Late-term abortionist Kermit Gosnell who's serving life in prison for the death of a patient and three babies born alive at his "house of horrors" abortion clinic in West Philadelphia has asked actor Will Smith to take up his case.
Gosnell, who severed babies' hands and feet and kept them in jars of formaldehyde at his Women's Medical Society abortion clinic — like a serial killer takes mementos from victims they kill, as described by the prosecution in his 2013 murder trial — asserted in a letter he sent to Smith in November 2016 that without him, he wouldn't be the successful Hollywood actor he is today.
Smith was born at Thomas Jefferson University Hospital in Philadelphia in 1968. Gosnell claims he was the resident who delivered him.
In the letter, a copy of which was obtained by the Daily Mail and published on Feb. 21, Gosnell told the world-renowned actor, "I'm fond of asserting that there could never be a 'Men in Black' if I had dropped you on your head."
Gosnell then told Smith that his grandmother, Helen Bright, was his recovery room nurse at the hospital and claimed that she "would have been one of my most fervent advocates," in his defense during his murder trial.
"Mrs. Bright would have professed that I was a minority physician targeted for political gain, not a media monster," Gosnell wrote in the letter sent to Smith, claiming that his conviction was due in part to him being "railroaded" by pro-life Catholic prosecutors.
Investigative journalists and filmmakers Phelim McAleer and Ann McElhinney have documented Gosnell's crimes in the new book, Gosnell: The Untold Story of America's Most Prolific Serial Killer, and the film "Gosnell" that has yet to be released.
Gosnell is serving three life sentences without the possibility of parole at the Pennsylvania State Correctional Institution in Huntingdon.

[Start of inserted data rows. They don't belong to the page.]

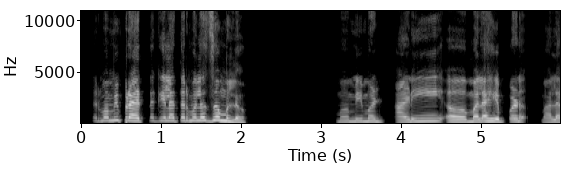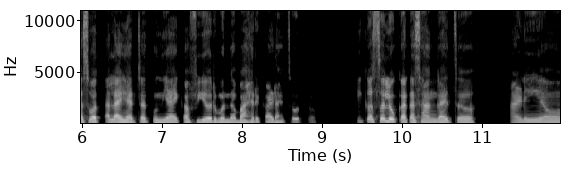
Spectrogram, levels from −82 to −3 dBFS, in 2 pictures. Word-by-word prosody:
तर 280 Hz, -, -13 dB
मग 310 Hz, +1 st, -1 dB
मी 335 Hz, -, +2 dB
प्रयत्न 300 Hz, -2 st, +5 dB
केला 300 Hz, 0 st, +3 dB
तर 305 Hz, -, +1 dB
मला 315 Hz, +1 st, +4 dB
जमलं. 280 Hz, -, +5 dB, 1.2 s
मग 230 Hz, 0 st, -9 dB
मी 240 Hz, +1 st, -3 dB
म्हंट 250 Hz, -3 st, -2 dB, 0.2 s
आणि 260 Hz, +5 st, 0 dB
अ, 235 Hz, -2 st, +3 dB
मला 240 Hz, +2 st, +4 dB
हे 255 Hz, -2 st, +6 dB
पण 255 Hz, 0 st, +1 dB, 0.3 s
मला 200 Hz, 0 st, -2 dB
स्वतःला 200 Hz, -2 st, -1 dB
ह्याच्यातून 185 Hz, -2 st, -2 dB
या 180 Hz, -1 st, 0 dB
एका 180 Hz, +2 st, -4 dB
फिअर 180 Hz, -3 st, 0 dB
मधनं 180 Hz, 0 st, -2 dB
बाहेर 175 Hz, -1 st, -3 dB
काढायचं 175 Hz, +1 st, -7 dB
होतं. 165 Hz, 0 st, -12 dB, 0.5 s
की 225 Hz, -, -20 dB
कसं 245 Hz, +1 st, -1 dB
लोकांना 210 Hz, -5 st, +1 dB
सांगायचं 175 Hz, -3 st, -3 dB, 0.5 s
आणि 175 Hz, 0 st, -5 dB
अ, 170 Hz, -, -4 dB
205 Hz, 160 wpm, -27 LUFS, 180-255 Hz, 1.2 s, हे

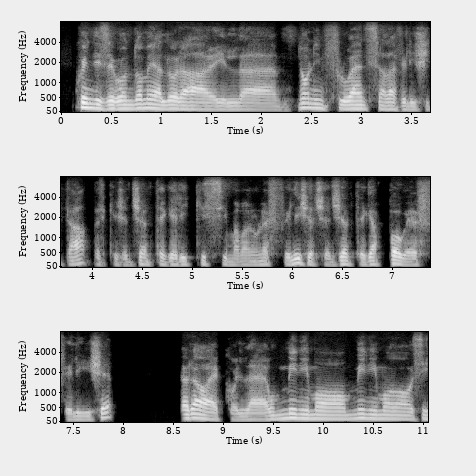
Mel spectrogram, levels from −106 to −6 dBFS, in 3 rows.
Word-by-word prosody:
Quindi, 155 Hz, -5 st, +6 dB
secondo 130 Hz, +3 st, +4 dB
me, 150 Hz, -1 st, +4 dB
allora 120 Hz, -4 st, +4 dB
il 110 Hz, 0 st, -2 dB, 0.6 s
non 160 Hz, 0 st, +1 dB
influenza 130 Hz, -2 st, +1 dB
la 120 Hz, -1 st, 0 dB
felicità, 110 Hz, +4 st, -5 dB
perché 105 Hz, -1 st, -15 dB
c'è 100 Hz, -, -10 dB
gente 105 Hz, +3 st, -6 dB
che 110 Hz, -, -4 dB
è -, -, -2 dB
ricchissima 110 Hz, -1 st, -8 dB
ma 105 Hz, 0 st, -8 dB
non 105 Hz, +1 st, -8 dB
è -, -, -4 dB
felice 120 Hz, +4 st, -2 dB
e -, -, -7 dB
c'è 105 Hz, -, -6 dB
gente 115 Hz, +3 st, -3 dB
che -, -, -2 dB
ha 115 Hz, -, -5 dB
poco 125 Hz, -6 st, +3 dB
e 100 Hz, -, -3 dB
è -, -, -3 dB
felice; 110 Hz, -, -4 dB, 0.6 s
però, 140 Hz, -2 st, +5 dB
ecco, 105 Hz, -2 st, -3 dB
il 105 Hz, +1 st, -1 dB
un 125 Hz, +2 st, -2 dB
minimo 135 Hz, -3 st, +3 dB
un 125 Hz, +1 st, -4 dB
minimo 130 Hz, -3 st, 0 dB
si 130 Hz, +3 st, -6 dB
125 Hz, 195 wpm, -21 LUFS, 110-135 Hz, 0.6 s, Quindi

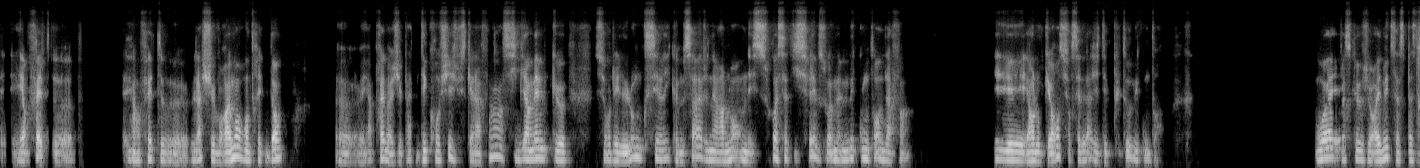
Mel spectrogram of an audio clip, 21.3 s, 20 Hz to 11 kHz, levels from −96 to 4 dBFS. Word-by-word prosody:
Et -, -, 0 dB
en -, -, -2 dB
fait, -, -, +4 dB
heu, -, -, -5 dB, 0.7 s
et 135 Hz, -, -6 dB
en 120 Hz, +1 st, 0 dB
fait, 145 Hz, -1 st, -2 dB
heu, 115 Hz, -1 st, -3 dB
là 130 Hz, +2 st, +1 dB
je -, -, +2 dB
suis 125 Hz, -, +3 dB
vraiment 125 Hz, +9 st, +6 dB
rentré 125 Hz, -2 st, 0 dB
dedans. 150 Hz, +6 st, +3 dB, 0.8 s
Heu, -, -, -6 dB
et -, -, -8 dB
après, 145 Hz, -, 0 dB
bah, 105 Hz, -, 0 dB
j'ai 105 Hz, +2 st, -3 dB
pas 125 Hz, +3 st, -9 dB
décroché 135 Hz, +3 st, -1 dB
jusqu'à 130 Hz, -2 st, -5 dB
la 105 Hz, -1 st, -2 dB
fin. 165 Hz, +10 st, -3 dB
Si 145 Hz, -1 st, -3 dB
bien 140 Hz, +1 st, +4 dB
même 150 Hz, +2 st, +3 dB
que 130 Hz, -4 st, +1 dB, 0.4 s
sur 125 Hz, -, -5 dB
les 125 Hz, -1 st, 0 dB
longues 150 Hz, +8 st, +1 dB
séries 145 Hz, -1 st, -1 dB
comme 115 Hz, -1 st, -5 dB
ça 115 Hz, +9 st, +1 dB
généralement, 130 Hz, -1 st, +1 dB
on 130 Hz, -3 st, +1 dB
est -, -, -4 dB
soit -, -, +2 dB
satisfait -, -, -1 dB
ou -, -, -7 dB
soit -, -, -2 dB
même 135 Hz, -1 st, 0 dB
mécontent 150 Hz, -1 st, -2 dB
de 130 Hz, -, -1 dB
la 120 Hz, -, -2 dB
fin 115 Hz, -, -10 dB, 1.3 s
et 130 Hz, -3 st, +4 dB
en 125 Hz, -, +6 dB
l'occurrence 120 Hz, +6 st, +2 dB
sur -, -, -5 dB
celle-là, 125 Hz, +5 st, -2 dB
j'étais 120 Hz, -3 st, -7 dB
plutôt 220 Hz, -, -6 dB
mécontent. -, -, -9 dB, 2.3 s
Ouais, 150 Hz, +3 st, +5 dB
parce 130 Hz, +1 st, -4 dB
que 135 Hz, -1 st, -1 dB
j'aurais 130 Hz, -1 st, +2 dB
aimé 150 Hz, +5 st, +3 dB
que 155 Hz, -, -10 dB
ça 120 Hz, -, -4 dB
se 115 Hz, -, -5 dB
passe 120 Hz, -4 st, -4 dB
130 Hz, 175 wpm, -23 LUFS, 120-145 Hz, 2.3 s, vraiment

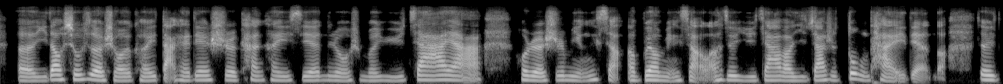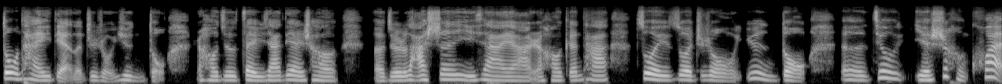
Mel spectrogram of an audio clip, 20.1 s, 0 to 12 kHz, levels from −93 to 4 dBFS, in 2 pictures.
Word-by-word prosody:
呃 155 Hz, -2 st, +1 dB
一 150 Hz, 0 st, -6 dB
到 195 Hz, +2 st, +4 dB
休 195 Hz, -1 st, +7 dB
息 205 Hz, -, -5 dB
的 180 Hz, -3 st, +4 dB
时 175 Hz, -, +3 dB
候 155 Hz, 0 st, -1 dB
可 155 Hz, -1 st, -4 dB
以 165 Hz, -, -3 dB
打 -, -, +1 dB
开 165 Hz, -2 st, -3 dB
电 180 Hz, +1 st, -1 dB
视 175 Hz, -1 st, +2 dB
看 175 Hz, 0 st, -2 dB
看 175 Hz, -3 st, -4 dB
一 160 Hz, -, -6 dB
些 165 Hz, -1 st, 0 dB
那 170 Hz, -, -7 dB
种 155 Hz, -2 st, -4 dB
什 175 Hz, -, -8 dB
么 155 Hz, -1 st, -5 dB
瑜 160 Hz, -1 st, -8 dB
伽 185 Hz, 0 st, +3 dB
呀， 175 Hz, -2 st, +3 dB, 0.3 s
或 185 Hz, -, -1 dB
者 160 Hz, -3 st, +3 dB
是 175 Hz, +1 st, +2 dB
冥 165 Hz, +1 st, -5 dB
想 -, -, +1 dB
啊 170 Hz, -, -1 dB
不 170 Hz, +2 st, -1 dB
要 175 Hz, -, +5 dB
冥 155 Hz, -1 st, -6 dB
想 -, -, 0 dB
了， 165 Hz, -, -2 dB
就 180 Hz, -2 st, 0 dB
瑜 155 Hz, -2 st, -6 dB
伽 170 Hz, 0 st, 0 dB
吧， 155 Hz, 0 st, +2 dB
瑜 155 Hz, 0 st, -7 dB
伽 170 Hz, +2 st, +2 dB
是 175 Hz, -1 st, -5 dB
动 195 Hz, -1 st, -1 dB
态 -, -, +2 dB
一 -, -, -3 dB
点 -, -, -1 dB
的， -, -, -6 dB, 0.3 s
就 185 Hz, -2 st, +2 dB
动 240 Hz, -2 st, +5 dB
态 185 Hz, -5 st, +3 dB
一 165 Hz, -, -2 dB
点 -, -, +3 dB
的 -, -, -6 dB
这 165 Hz, -, -3 dB
种 155 Hz, -, -6 dB
运 165 Hz, -3 st, -4 dB
动。 -, -, -4 dB, 0.3 s
然 -, -, -3 dB
后 170 Hz, 0 st, -1 dB
就 170 Hz, 0 st, -1 dB
在 180 Hz, +1 st, +3 dB
瑜 160 Hz, -1 st, 0 dB
伽 170 Hz, 0 st, +2 dB
垫 185 Hz, -1 st, +1 dB
上， 165 Hz, -3 st, 0 dB, 0.4 s
呃， 150 Hz, -, -2 dB
就 160 Hz, +2 st, 0 dB
是 165 Hz, -, +2 dB
拉 185 Hz, +1 st, +3 dB
伸 195 Hz, +1 st, +4 dB
一 170 Hz, -2 st, -1 dB
下 175 Hz, -3 st, +1 dB
呀， 160 Hz, -1 st, +1 dB
然 150 Hz, -, -1 dB
后 165 Hz, 0 st, -3 dB
跟 170 Hz, +1 st, -2 dB
他， 180 Hz, -2 st, 0 dB, 0.3 s
做 220 Hz, -4 st, +4 dB
一 175 Hz, -1 st, -1 dB
做 185 Hz, 0 st, +1 dB
这 180 Hz, +1 st, -5 dB
种 155 Hz, -5 st, -3 dB
运 220 Hz, -8 st, -4 dB
动， 165 Hz, -5 st, +1 dB, 0.3 s
嗯， 185 Hz, -2 st, -3 dB
就 255 Hz, 0 st, +1 dB
也 180 Hz, -1 st, +2 dB
是 210 Hz, -, +6 dB
很 -, -, -7 dB
快， 295 Hz, -2 st, +4 dB
170 Hz, 270 characters per minute, -24 LUFS, 160-185 Hz, 0.4 s, 休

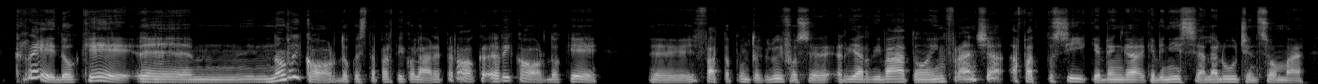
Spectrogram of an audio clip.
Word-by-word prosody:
Credo 115 Hz, -, +2 dB
che 165 Hz, -, +2 dB
ehm 115 Hz, -3 st, 0 dB, 0.5 s
non 195 Hz, -, +4 dB
ricordo 120 Hz, -, +1 dB
questa 120 Hz, -2 st, -5 dB
particolare, 120 Hz, -3 st, -2 dB
però 125 Hz, 0 st, -1 dB
cr -, -, +1 dB
ricordo 140 Hz, -8 st, -1 dB
che 115 Hz, -3 st, 0 dB, 0.5 s
ehm 105 Hz, -2 st, -3 dB
il 110 Hz, -, -4 dB
fatto -, -, 0 dB
appunto 115 Hz, -4 st, -4 dB
che 105 Hz, -, -9 dB
lui 135 Hz, +3 st, +2 dB
fosse 110 Hz, -2 st, -1 dB
riarrivato 120 Hz, -1 st, +2 dB
in 125 Hz, +4 st, 0 dB
Francia -, -, 0 dB
ha -, -, -2 dB
fatto -, -, -2 dB
sì 140 Hz, -4 st, 0 dB
che -, -, +1 dB
venga 115 Hz, 0 st, +2 dB
che 110 Hz, -, -3 dB
venisse 120 Hz, +3 st, 0 dB
alla 110 Hz, -1 st, +1 dB
luce 120 Hz, -1 st, 0 dB
insomma 100 Hz, -3 st, -1 dB
115 Hz, 140 wpm, -24 LUFS, 110-125 Hz, 0.5 s, non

However, Gosnell believes that he will one day be released from prison and asked Smith if his older sister, Pamela, would like to head a nonprofit organization he wants to start called the "Defense and Educational Fund."
During Gosnell's trial in 2013, it was revealed that toilets at his abortion clinic were frequently clogged with babies' body parts. Gosnell's handyman James Johnson described the gory scene he witnessed on a weekly basis when the clinic's toilets backed up and he'd find baby body parts in the clean out drain outside the building.
"When Johnson opened the clean out drain tiny arms and other body parts gushed out. ... Gosnell told him to clean it up. Johnson took a shovel and scooped up the human remains and shoveled them into a plastic bag and put it in the freezer," Cheryl Sullenger, who covered the Gosnell trial for the pro-life group Operation Rescue, told The Christian Post in April 2013.
Johnson also testified that the basement of the rat-infested clinic was filled with bags of babies' remains.
Forty-seven dead babies were recovered from Gosnell's abortion clinic. One of those babies was the child of patient Karnamaya Mongar, 41, who died at the clinic in 2009 from a Demerol overdose. Her baby was estimated to be between 16 and 19 weeks gestation.
Dr. Sam Gulino, Philadelphia's chief medical examiner, examined the babies' remains along with five jars containing babies' feet.
Gulino, who looked at the severed babies' lungs, eyelids, and other body parts to calculate their gestational ages, testified at Gosnell's trial that there was no medical reason for the late-term abortionist to keep the babies' feet and hands in jars of formaldehyde.
On May 13, 2013, Gosnell, now 76, was found guilty of involuntary manslaughter in the death of Mongar, and three counts of first-degree murder in the deaths of three babies born alive inside the abortion clinic that he operated for 40 years.
The Pennsylvania Department of Health and Human Services last inspected Gosnell's abortion clinic in 1993, according to the grand jury report.